Mindfulness, Relationships, and Celibacy
Mindfulness, a core practice in Buddhism, can play a significant role in guiding individuals’ choices regarding celibacy and fostering healthy relationships. Here’s how mindfulness can inform decisions related to celibacy and contribute to the cultivation of meaningful connections:
Mindfulness practice helps individuals develop self-awareness, enabling them to observe their desires, attachments, and patterns of craving. Through mindful awareness, individuals can gain insight into their motivations for seeking relationships and explore the extent to which attachment and desire may impact their well-being and spiritual growth.
Non-Attachment within Relationships

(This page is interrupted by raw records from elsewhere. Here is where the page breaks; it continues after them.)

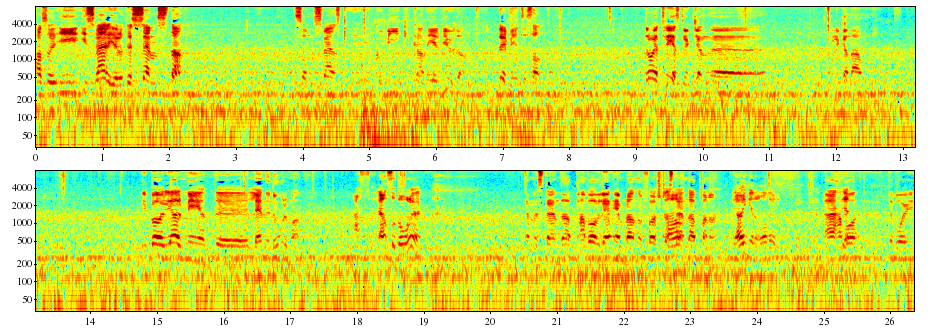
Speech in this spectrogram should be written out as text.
Alltså i, i Sverige och det sämsta som svensk komik kan erbjuda. Det blir intressant. Då har jag tre stycken eh, olika namn. Vi börjar med eh, Lenny Norman. Alltså, är han så dålig? Ja, men stand-up. Han var väl en bland de första Ja. stand-upparna. Jag har ingen aning. Nej, han Ja. var, det var ju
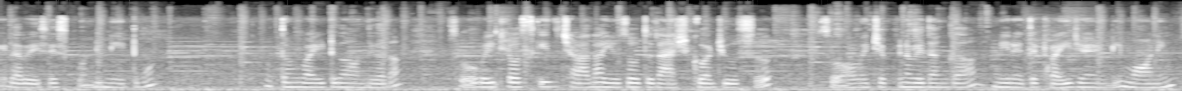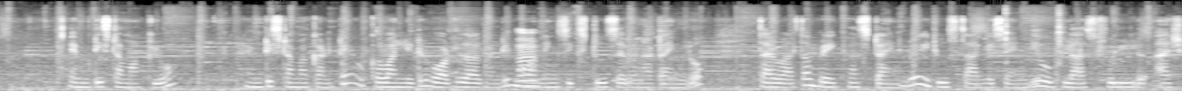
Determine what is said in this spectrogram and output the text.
ఇలా వేసేసుకోండి నీట్గా. మొత్తం వైట్గా ఉంది కదా. సో వెయిట్ లాస్కి ఇది చాలా యూజ్ అవుతుంది యాష్ గార్డ్ జ్యూస్. సో మీరు చెప్పిన విధంగా మీరైతే ట్రై చేయండి మార్నింగ్ ఎంటీ స్టమక్లో. ఎంటీ స్టమక్ అంటే ఒక వన్ లీటర్ వాటర్ తాగండి మార్నింగ్ సిక్స్ టు సెవెన్ ఆ టైంలో. తర్వాత బ్రేక్ఫాస్ట్ టైంలో ఈ జ్యూస్ తాగేసేయండి. ఒక glass full ash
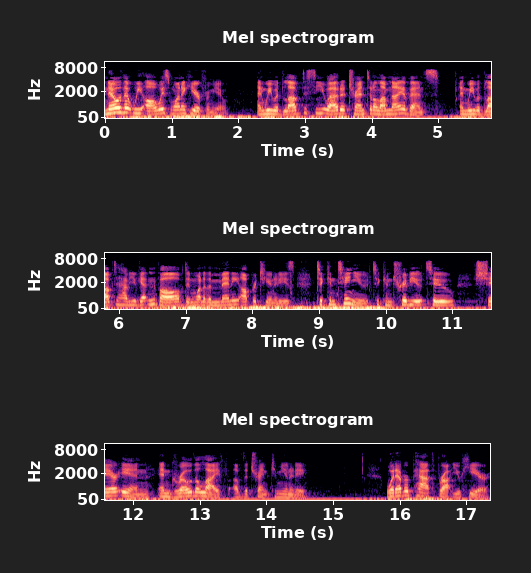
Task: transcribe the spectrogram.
Know that we always want to hear from you, and we would love to see you out at Trenton alumni events, and we would love to have you get involved in one of the many opportunities to continue to contribute to, share in, and grow the life of the Trent community. Whatever path brought you here,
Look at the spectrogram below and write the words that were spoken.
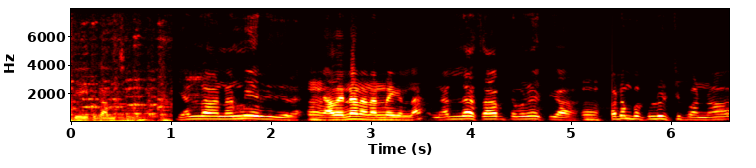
சிரிப்பு காமிச்சு எல்லா நன்மையும் இருக்குது இதுல. அது என்னென்ன நன்மைகள்ல நல்லா சாப்பிட்டோம்னு வச்சுக்கோ. உடம்ப குளிர்ச்சி பண்ணும்.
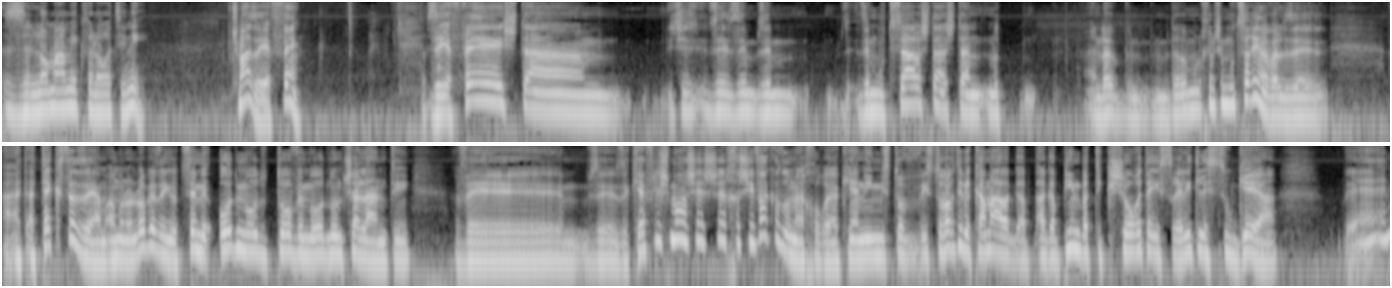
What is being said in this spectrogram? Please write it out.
זה לא מעמיק ולא רציני. תשמע, זה יפה. זה יפה שאתה... שזה, זה, זה, זה, זה מוצר שאתה... שאתה. אני לא מדבר במונחים של מוצרים, אבל זה... הט- הטקסט הזה, המונולוג הזה, יוצא מאוד מאוד טוב ומאוד נונשלנטי, וזה זה כיף לשמוע שיש חשיבה כזו מאחוריה, כי אני מסתובב, הסתובבתי בכמה אג- אגפים בתקשורת הישראלית לסוגיה, ואין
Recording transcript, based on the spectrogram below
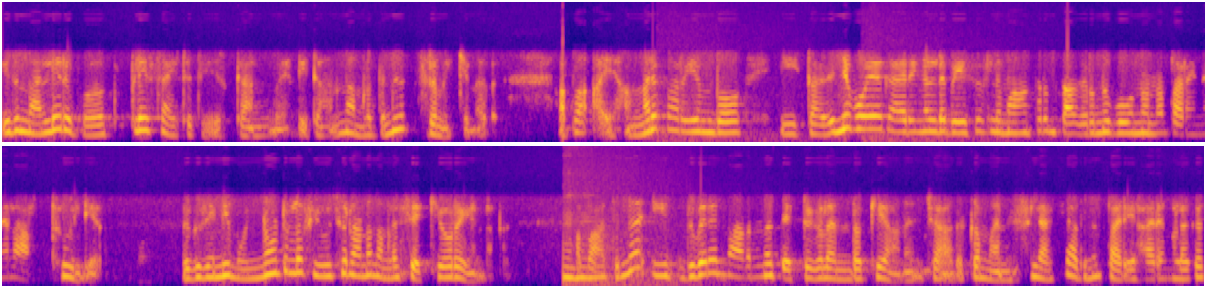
ഇത് നല്ലൊരു വർക്ക് പ്ലേസ് ആയിട്ട് തീർക്കാൻ വേണ്ടിയിട്ടാണ് നമ്മളിതിന് ശ്രമിക്കുന്നത്. അപ്പൊ അങ്ങനെ പറയുമ്പോൾ ഈ കഴിഞ്ഞു പോയ കാര്യങ്ങളുടെ ബേസിസിൽ മാത്രം തകർന്നു പോകുന്നു പറയുന്നതിൽ അർത്ഥമില്ല. ബിക്കോസ് ഇനി മുന്നോട്ടുള്ള ഫ്യൂച്ചറാണ് നമ്മൾ സെക്യൂർ ചെയ്യേണ്ടത്. അപ്പൊ അതിന് ഈ ഇതുവരെ നടന്ന തെറ്റുകൾ എന്തൊക്കെയാണെന്ന് വെച്ചാൽ അതൊക്കെ മനസ്സിലാക്കി അതിന് പരിഹാരങ്ങളൊക്കെ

Mindfulness encourages non-attachment, which doesn’t imply detachment or avoidance of relationships but rather a healthy and balanced perspective on them. By practicing non-attachment within relationships, individuals can approach connections with a sense of openness, flexibility, and compassion. This allows for the freedom to let go of expectations and clinginess, fostering healthier and more fulfilling relationships.
Emotional Regulation and Compassion
Mindfulness practice enhances emotional regulation and cultivates compassion, which are crucial in maintaining harmonious relationships. By developing greater emotional intelligence, individuals can navigate challenges and conflicts with equanimity, empathy, and understanding. Mindfulness supports the cultivation of loving-kindness and compassion towards oneself and others, nurturing healthier and more compassionate relationships.
Mindfulness empowers individuals to make conscious and intentional decisions regarding celibacy and relationships. By bringing mindful awareness to their desires, intentions, and the potential consequences of their choices, individuals can make informed decisions that align with their values and support their spiritual growth. Mindfulness helps individuals avoid impulsive actions and encourages them to act in a way that promotes well-being and reduces suffering.
Deepening Connection and Intimacy
Mindfulness can enhance the quality of intimacy within relationships by fostering present-moment awareness, deep listening, and genuine connection. By being fully present with their partners, individuals can cultivate deeper emotional intimacy, understanding, and mutual support. Mindful presence allows for authentic communication and nurtures the growth of healthy, supportive, and fulfilling relationships.
It is important to note that the application of mindfulness in relationships and decision-making regarding celibacy is a personal journey that may vary for each individual. There is no one-size-fits-all approach, as it depends on personal circumstances, values, and aspirations.
Conclusion: Are Buddhists Celibate?
Celibacy, while historically significant within certain Buddhist traditions, is not a universal requirement for all Buddhists. The practice of celibacy varies across different schools of Buddhism and among individual practitioners. Lay Buddhists often have more flexibility in their approach to celibacy, emphasizing ethical conduct, mindfulness, and the cultivation of healthy relationships.
Through the practice of mindfulness, individuals can develop self-awareness, non-attachment, emotional regulation, and compassion, which can inform decisions regarding celibacy and support the cultivation of meaningful relationships. Mindfulness allows individuals to navigate the complexities of desire, attachment, and intimacy with wisdom and discernment, fostering personal growth and the well-being of oneself and others.
Ultimately, the exploration of celibacy within Buddhism requires respect for diverse perspectives and an understanding that the path to spiritual realization is unique for each individual. By embracing mindfulness and compassionate awareness, Buddhists can navigate their relationships and choices with clarity, wisdom, and genuine care for themselves and others.